Saturday, October 16, 2010

Does Your Gordon Setter Have a Heart Condition?

Would you know, if your dog had a heart condition? Do you know what the signs are?
In general, the two main heart conditions are Chronic Valvular Disease and Myocardial Disease.

Chronic Valvular Disease is more common in the smaller breeds like Miniature Poodles and Cocker Spaniels, and is caused by a leaking heart valve that reduces the quality of the blood being pumped through their body.

Myocardial Disease is more common in the larger breeds such as Great Danes and Irish Wolfhounds, and in cats, and is a weakening, and or thickening of the heart muscle. The heart is less efficient and thereby not getting the right amount of blood to the heart.

Our Gordon's fall someplace in between.

Know these symptoms, so that if your Gordon exhibits any of these you can get them to your vet right away. It's important to know your dogs well, so that when something is a little off you'll recognize it hopefully in time to do something about it.

Signs of Heart Conditions:

Tired, lack of energy
Fainting or collapsing
Reduced ability to exercise
Breathing difficulties
Frequent coughing
Reduced appetite and or weight loss
abdominal swelling
partial paralysis of the hind leg

The more you know...the more you grow!

And remember, I'm not a vet, or trained medical professional. This information is for general purposes only.  Please consult your own Veterinarian on any concerns you have about your pet.
Information obtained by Hill's Prescription Diet .

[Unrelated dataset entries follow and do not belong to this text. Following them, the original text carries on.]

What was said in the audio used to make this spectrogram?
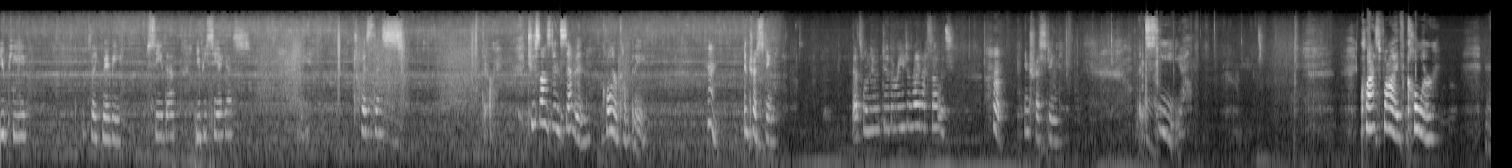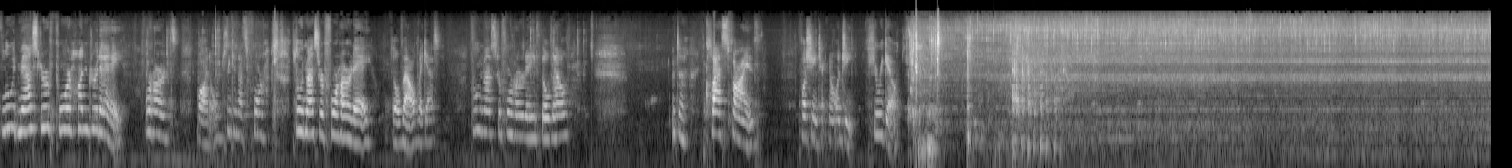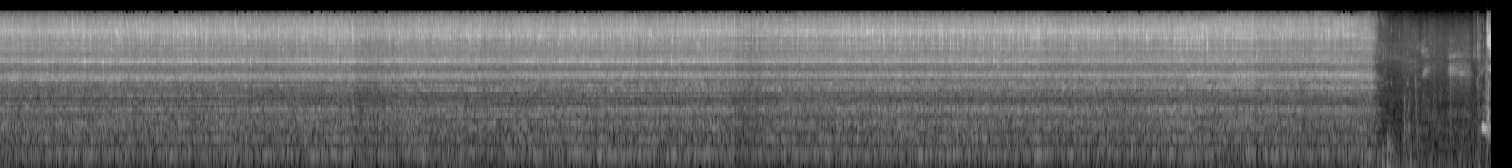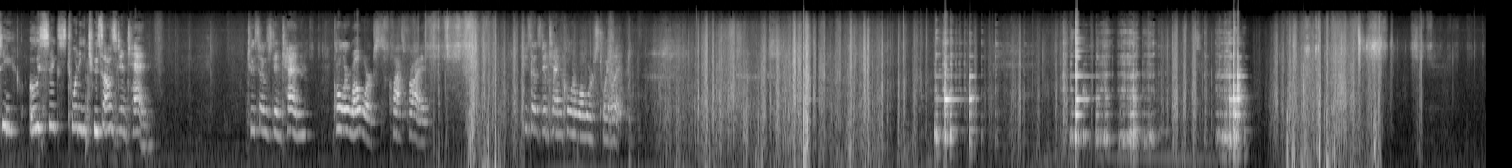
UP. It's like maybe see that UPC, I guess. Twist this. There. 2007 Kohler Company. Hmm. Interesting. That's when they would do the redesign. I thought it was, huh, interesting. Let's see. Class 5 Kohler Fluidmaster 400A. 400 model. I'm just thinking that's 4 Fluidmaster 400A fill valve, I guess. Fluidmaster 400A fill valve. It's a Class 5 flushing technology. Here we go. Let's see. 06 20 2010. 2010 Kohler Wellworths Class 5. 2010 Kohler Wellworths toilet.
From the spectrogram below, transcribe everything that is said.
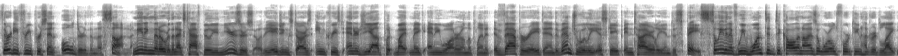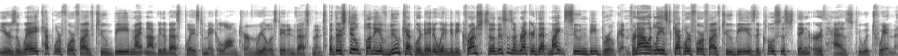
33% older than the Sun. Meaning that over the next half billion years or so, the aging star's increased energy output might make any water on the planet evaporate and eventually escape entirely into space. So even if we wanted to colonize a world 1400 light years away, Kepler 452b might not be the best place to make a long-term real estate investment. But there's still plenty of new Kepler data waiting to be crunched, so this is a record that might soon be broken. For now at least, Kepler 452b is the closest thing Earth has to a twin.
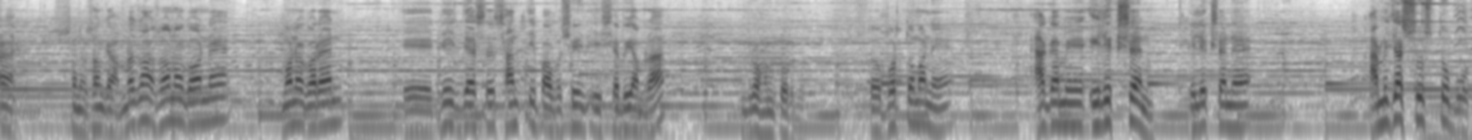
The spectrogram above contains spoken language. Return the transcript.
হ্যাঁ। শোনো সঙ্গে আমরা জনগণে মনে করেন যে দেশে শান্তি পাবো সেই হিসেবে আমরা গ্রহণ করব। তো বর্তমানে আগামী ইলেকশন ইলেকশনে আমি যা সুস্থ ভোট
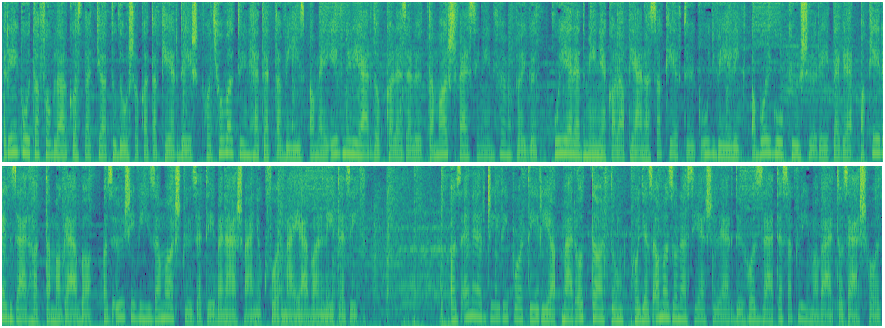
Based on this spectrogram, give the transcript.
Régóta foglalkoztatja a tudósokat a kérdés, hogy hova tűnhetett a víz, amely évmilliárdokkal ezelőtt a Mars felszínén hömpölygött. Új eredmények alapján a szakértők úgy vélik, a bolygó külső rétege, a kéreg zárhatta magába, az ősi víz a Mars kőzetében ásványok formájában létezik. Az Energy Report írja, már ott tartunk, hogy az amazonasi esőerdő hozzátesz a klímaváltozáshoz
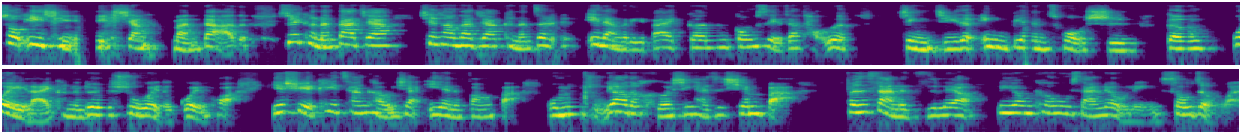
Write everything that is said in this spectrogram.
受疫情影响蛮大的，所以可能大家线上大家可能这一两个礼拜跟公司也在讨论紧急的应变措施，跟未来可能对数位的规划，也许也可以参考一下 Ian 的方法。我们主要的核心还是先把分散的资料利用客户三六零收整完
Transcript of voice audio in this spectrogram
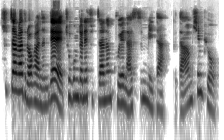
숫자가 들어가는데 조금 전에 숫자는 구해놨습니다. 그 다음 심표.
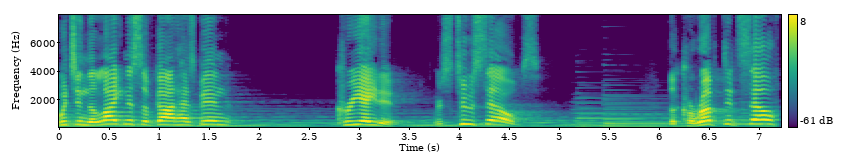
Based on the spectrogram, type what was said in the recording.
which in the likeness of God has been created. There's two selves the corrupted self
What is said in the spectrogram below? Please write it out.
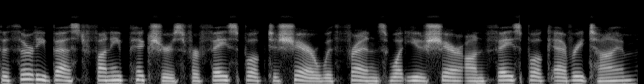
The 30 best funny pictures for Facebook to share with friends what you share on Facebook every time?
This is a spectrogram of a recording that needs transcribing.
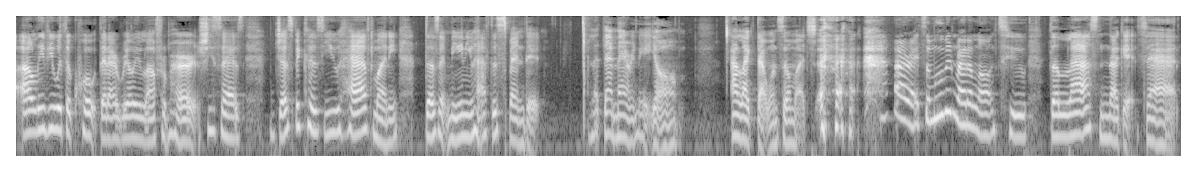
I'll leave you with a quote that I really love from her. She says, Just because you have money doesn't mean you have to spend it. Let that marinate, y'all. I like that one so much. All right, so moving right along to the last nugget that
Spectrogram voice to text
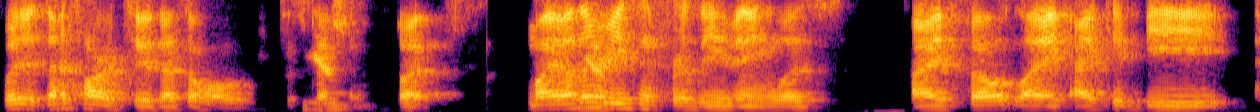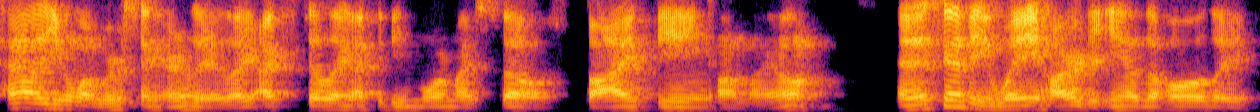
But that's hard too. That's a whole discussion. Yep. But my other yep. reason for leaving was I felt like I could be kind of even what we were saying earlier. Like I feel like I could be more myself by being on my own, and it's going to be way harder. You know, the whole like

  1. My gordon Falash had a rather severe prolapsed mitral valve which was picked up during a physical at the age of 8. We put her on medications and she lived to be 15 years and 5 months. Erin, my new old dog, also has a murmur at age 10 but no sign of heart failure so no meds are required. Early detection and treatment, if necessay, improves the outcome. I strongly advocate a routine physical with your vet and appropriate follow up as needed.

  2. Good advice, as always Art. Early detection is the key....just like with us humans. I think it's amazing that Flash lived to be 15 1/2 with a severe prolapsed valve! Annual check ups are good for sure, to find these things early. Thanks for the input and sharing your wisdom.

  3. Just reread my comment and realized Flash actually lived till 14 years and 5 months and Ginger was 15. Flash died of a major seizure not related to her heart but that's not the point. My vet told me that there is some controversy whether to start treatment early or wait for signs of heart failure. Routine checkups can pick up a murmur and compare normal blood pressure and heart rate for a determination whether there is any signs of heart failure. Early detection and treatment can do a lot to extend the life and quality of life for your dog.

  4. Well, Still, that's pretty good. They all have to die of something, sometime, just like us. But if we are in tune to what is normal, and what is not, it's a huge start in prevention. As for how soon to give meds, that depends on the condition of the dog. I would certainly aim for quality of life, as well as life it's self. I don't like taking, or giving medications that aren't totally necessary. Sometimes they are necessary to extend life.

  5. Dogs use much of the same medicine as people for heart failure. You can get a lot of these filled at Target or Wal-Mart for a few bucks. When needed, they can extend the life of your pet and relieve symptoms.